■ **EXERCISE DIRECTIONS**:
Without the pictures, set down the records below word for word.

■ **AVAILABLE RECORDS**:
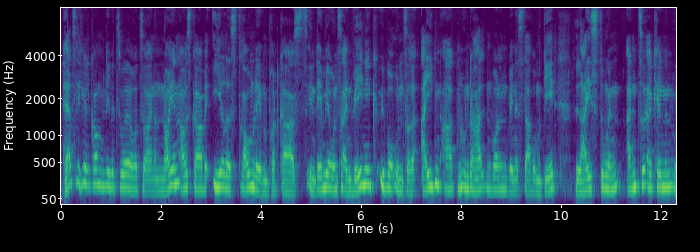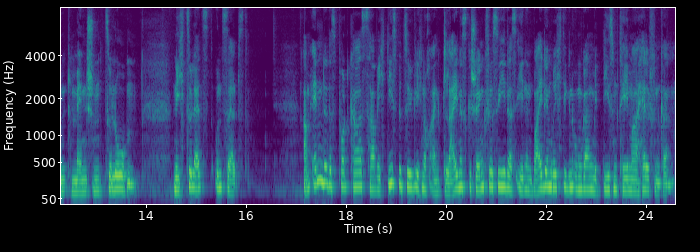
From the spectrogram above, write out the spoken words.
Herzlich willkommen, liebe Zuhörer, zu einer neuen Ausgabe Ihres Traumleben Podcasts, in dem wir uns ein wenig über unsere Eigenarten unterhalten wollen, wenn es darum geht, Leistungen anzuerkennen und Menschen zu loben. Nicht zuletzt uns selbst. Am Ende des Podcasts habe ich diesbezüglich noch ein kleines Geschenk für Sie, das Ihnen bei dem richtigen Umgang mit diesem Thema helfen kann.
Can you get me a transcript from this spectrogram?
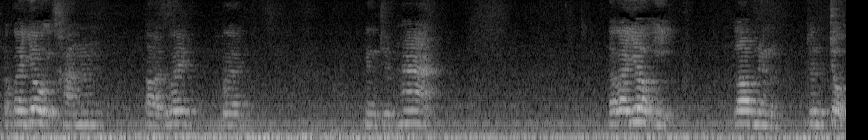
แล้วก็โยกอีกครั้งหนึ่งต่อด้วยเบอร์หนึ่งจุดห้าแล้วก็โยกอีกรอบหนึ่งจนจบ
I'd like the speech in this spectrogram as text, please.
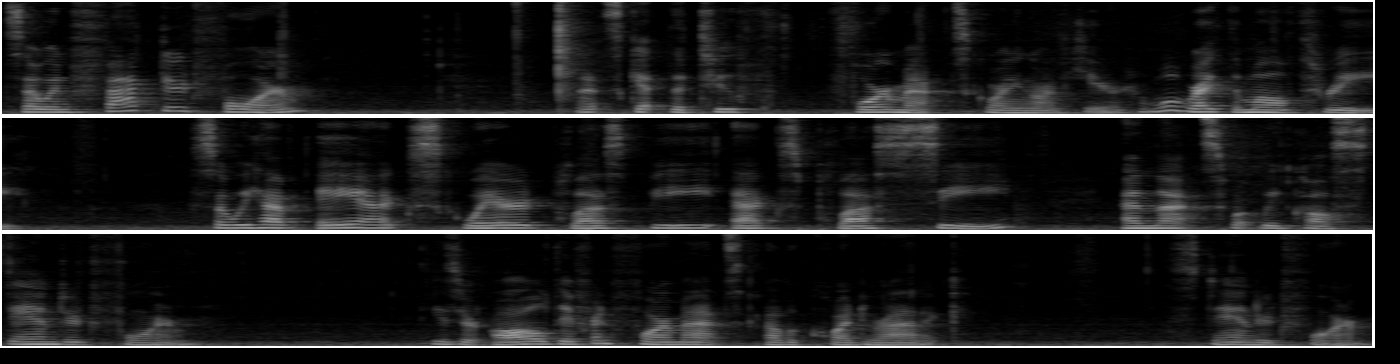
So in factored form, let's get the two formats going on here. We'll write them all three. So we have ax squared plus bx plus c, and that's what we call standard form. These are all different formats of a quadratic. Standard form.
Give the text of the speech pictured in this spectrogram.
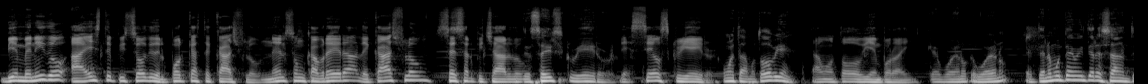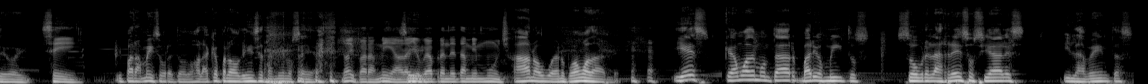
Bienvenido a este episodio del podcast de Cashflow. Nelson Cabrera de Cashflow, César Pichardo The Sales Creator. de Sales Creator. ¿Cómo estamos? ¿Todo bien? Estamos todo bien por ahí. Qué bueno, qué bueno. Eh, tenemos un tema interesante hoy. Sí. Y para mí, sobre todo. Ojalá que para la audiencia también lo sea. No, y para mí, ahora Sí. yo voy a aprender también mucho. ah, no, bueno, pues vamos a darle. Y es que vamos a desmontar varios mitos sobre las redes sociales y las ventas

■ **ANSWER BELOW**:
From the spectrogram above, write out the spoken words.
Herzlich willkommen, liebe Zuhörer, zu einer neuen Ausgabe Ihres Traumleben Podcasts, in dem wir uns ein wenig über unsere Eigenarten unterhalten wollen, wenn es darum geht, Leistungen anzuerkennen und Menschen zu loben. Nicht zuletzt uns selbst. Am Ende des Podcasts habe ich diesbezüglich noch ein kleines Geschenk für Sie, das Ihnen bei dem richtigen Umgang mit diesem Thema helfen kann.
Can you get me a transcript from this spectrogram?
แล้วก็โยกอีกครั้งหนึ่งต่อด้วยเบอร์หนึ่งจุดห้าแล้วก็โยกอีกรอบหนึ่งจนจบ
I'd like the speech in this spectrogram as text, please.
So in factored form, let's get the two formats going on here. We'll write them all three. So we have ax squared plus bx plus c, and that's what we call standard form. These are all different formats of a quadratic. Standard form.
Give the text of the speech pictured in this spectrogram.
Bienvenido a este episodio del podcast de Cashflow. Nelson Cabrera de Cashflow, César Pichardo The Sales Creator. de Sales Creator. ¿Cómo estamos? ¿Todo bien? Estamos todo bien por ahí. Qué bueno, qué bueno. Eh, tenemos un tema interesante hoy. Sí. Y para mí, sobre todo. Ojalá que para la audiencia también lo sea. No, y para mí, ahora Sí. yo voy a aprender también mucho. ah, no, bueno, pues vamos a darle. Y es que vamos a desmontar varios mitos sobre las redes sociales y las ventas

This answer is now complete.